If you have a problem with something that you buy or pay for there are laws that can protect you. There are also several organisations that can give you information and advice to help you.


Your Legal Rights

Your chances of getting a shop, tradesperson or other service provider to deal with your problem properly are much better if you know your legal rights.


Problems with Products

If you have a problem with a product, you should first complain to:

  • the place where you bought it from; or
  • the manufacturer, if it is still under guarantee.

They may offer to give you a refund, fix it for free, or replace it without an argument. You should be clear which one of these options you want them to do.

There are several laws that you can quote when making a complaint. The most important is the Sale of Goods Act 1979, which has been strengthened by the Sale and Supply of Goods Act 1994.

In summary, this law says that goods must:

  • fit the description given to them;
  • be of satisfactory quality;
  • be fit for their purpose;
  • match any sample you were shown; and
  • come with adequate installation or self-assembly instructions (if needed).

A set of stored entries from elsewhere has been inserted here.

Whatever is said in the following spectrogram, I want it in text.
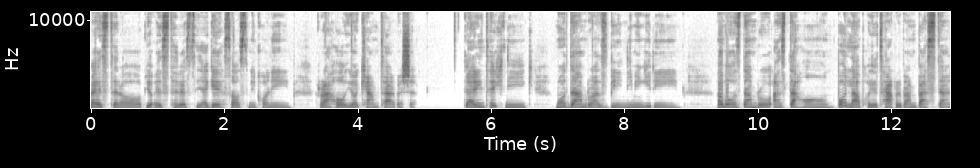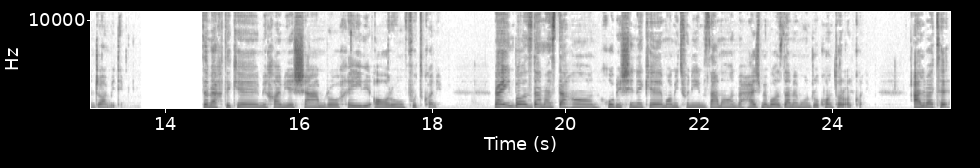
و استراب یا استرسی اگه احساس می‌کنیم رها یا کمتر بشه. در این تکنیک ما دم رو از بینی می‌گیریم و بازدم رو از دهان با لبهای تقریبا بسته انجام میدیم. وقتی که می‌خوایم یه شم رو خیلی آروم فوت کنیم. و این بازدم از دهان خوبیش اینه که ما می‌تونیم زمان و حجم بازدممون رو کنترل کنیم. البته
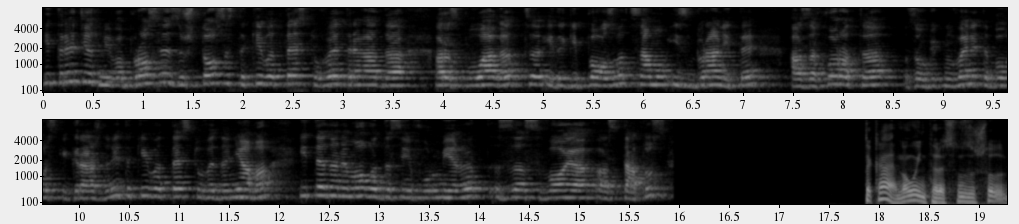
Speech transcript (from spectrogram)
И третият ми въпрос е защо с такива тестове трябва да разполагат и да ги ползват само избраните, а за хората, за обикновените български граждани, такива тестове да няма и те да не могат да се информират за своя статус. Така е, много интересно, защо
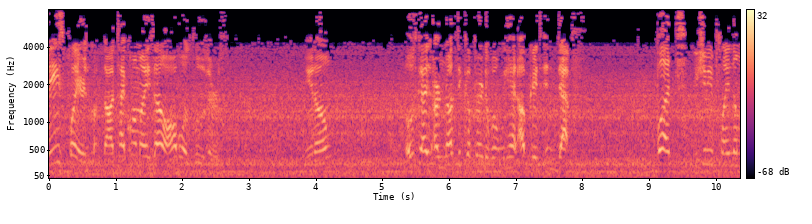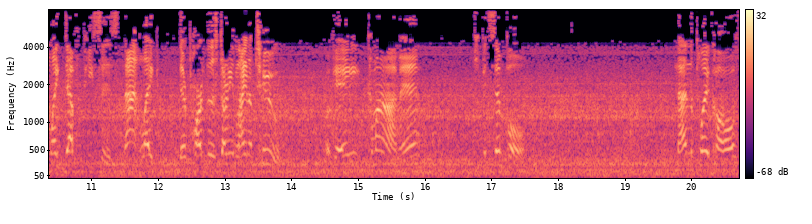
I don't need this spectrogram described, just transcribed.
these players, uh, Taquan Mizzell, all those losers. You know, those guys are nothing compared to when we had upgrades in depth. But you should be playing them like depth pieces, not like they're part of the starting lineup too. Okay? Come on, man. Keep it simple. Not in the play calls,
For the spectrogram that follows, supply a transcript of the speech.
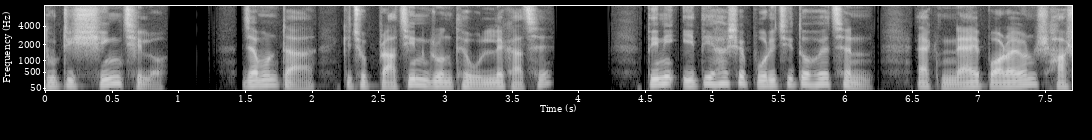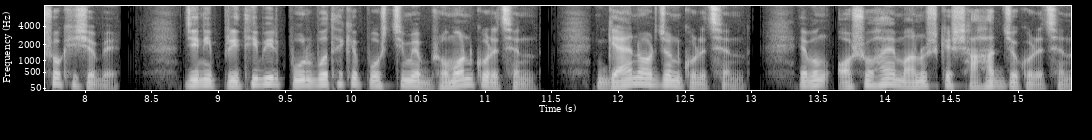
দুটি শিং ছিল। যেমনটা কিছু প্রাচীন গ্রন্থে উল্লেখ আছে। তিনি ইতিহাসে পরিচিত হয়েছেন এক ন্যায়পরায়ণ শাসক হিসেবে, যিনি পৃথিবীর পূর্ব থেকে পশ্চিমে ভ্রমণ করেছেন, জ্ঞান অর্জন করেছেন এবং অসহায় মানুষকে সাহায্য করেছেন।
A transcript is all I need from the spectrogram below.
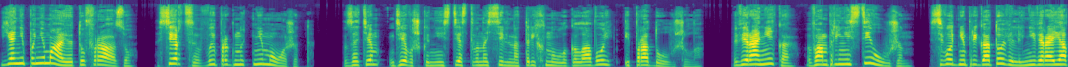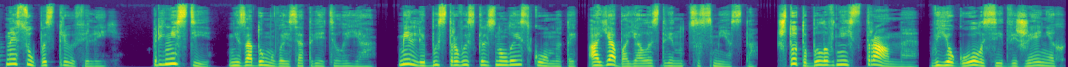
Я не понимаю эту фразу. Сердце выпрыгнуть не может. Затем девушка неестественно сильно тряхнула головой и продолжила. «Вероника, вам принести ужин? Сегодня приготовили невероятный суп из трюфелей». «Принести», — не задумываясь, ответила я. Милли быстро выскользнула из комнаты, а я боялась двинуться с места. Что-то было в ней странное, в ее голосе и движениях,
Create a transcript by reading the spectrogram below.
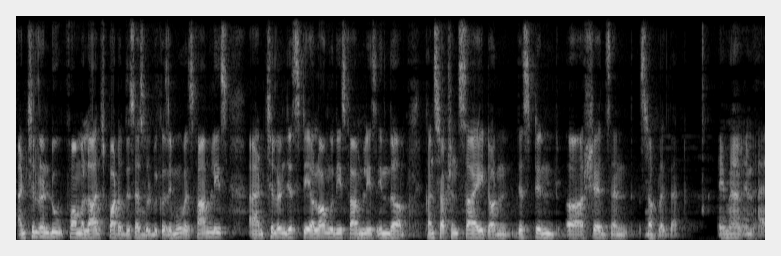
And children do form a large part of this as well because they move as families, and children just stay along with these families in the construction site or just in uh, sheds and stuff mm. like that. Amen. And uh,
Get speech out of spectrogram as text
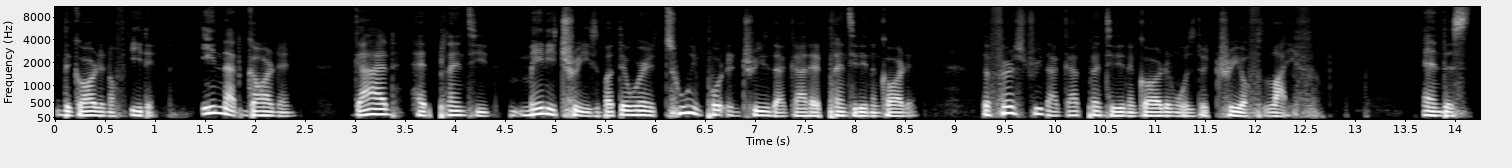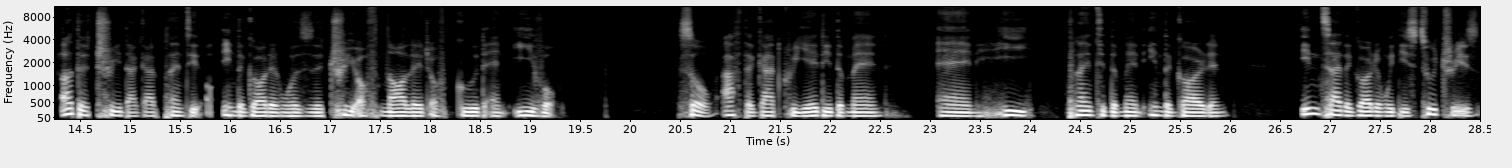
the garden of Eden. In that garden, God had planted many trees, but there were two important trees that God had planted in the garden. The first tree that God planted in the garden was the tree of life. And this other tree that God planted in the garden was the tree of knowledge of good and evil. So, after God created the man and he planted the man in the garden, inside the garden with these two trees,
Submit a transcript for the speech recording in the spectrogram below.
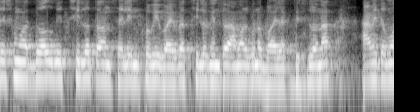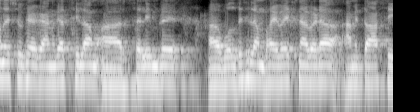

It is the responsibility of the shop or company that sold the goods to you (the retailer) to keep this law . This includes:

  • market stalls;
  • mail-order companies; and
  • websites.

You have the same rights to a refund, replacement or repair with items that you buy in a sale, as you do with non-sale items. However, if the goods were reduced because of a fault that should have been obvious to you in the shop, or was pointed out to you, you won’t have these rights.


Problems with Services

If you have a problem with a service, you should first complain to the service provider or company involved. It is best to put your complaint in writing and to be clear about what you want them to do about it.

Examples of complaints you might have include:

  • work that has not been done properly or left unfinished
  • inconvenience caused during the service
  • poor quality work
  • work that was not completed on time

If someone supplies you with a service, you have rights under the Supply of Goods and Services Act 1982, which has been strengthened by the Sale and Supply of Goods Act 1994.

In summary, this law says that a service provider must:

  • carry out the service with reasonable skill and care;
  • complete it within a reasonable time;
  • make a reasonable charge for the service; and
  • use materials which are of satisfactory quality and fit for the purpose.

Protection for Credit Card Purchases

Section 75′ of the Consumer Credit Act means your credit card must protect anything you buy for more than £100 for free, so if there’s a problem or the company ceases trading, you can still get your money back. Section 75 doesn’t apply to debit cards, or purchases on either debit or credit cards that are under £100.

For purchases under £100 there is a scheme known as Chargeback, which is part of banks’ and card companies’ internal rules and not a legal requirement. Chargeback also gives you a chance of getting your money back from your bank if you bought faulty goods, a service wasn’t provided, or the company you bought something from went bust and your goods weren’t delivered.


Citizens Advice: Consumer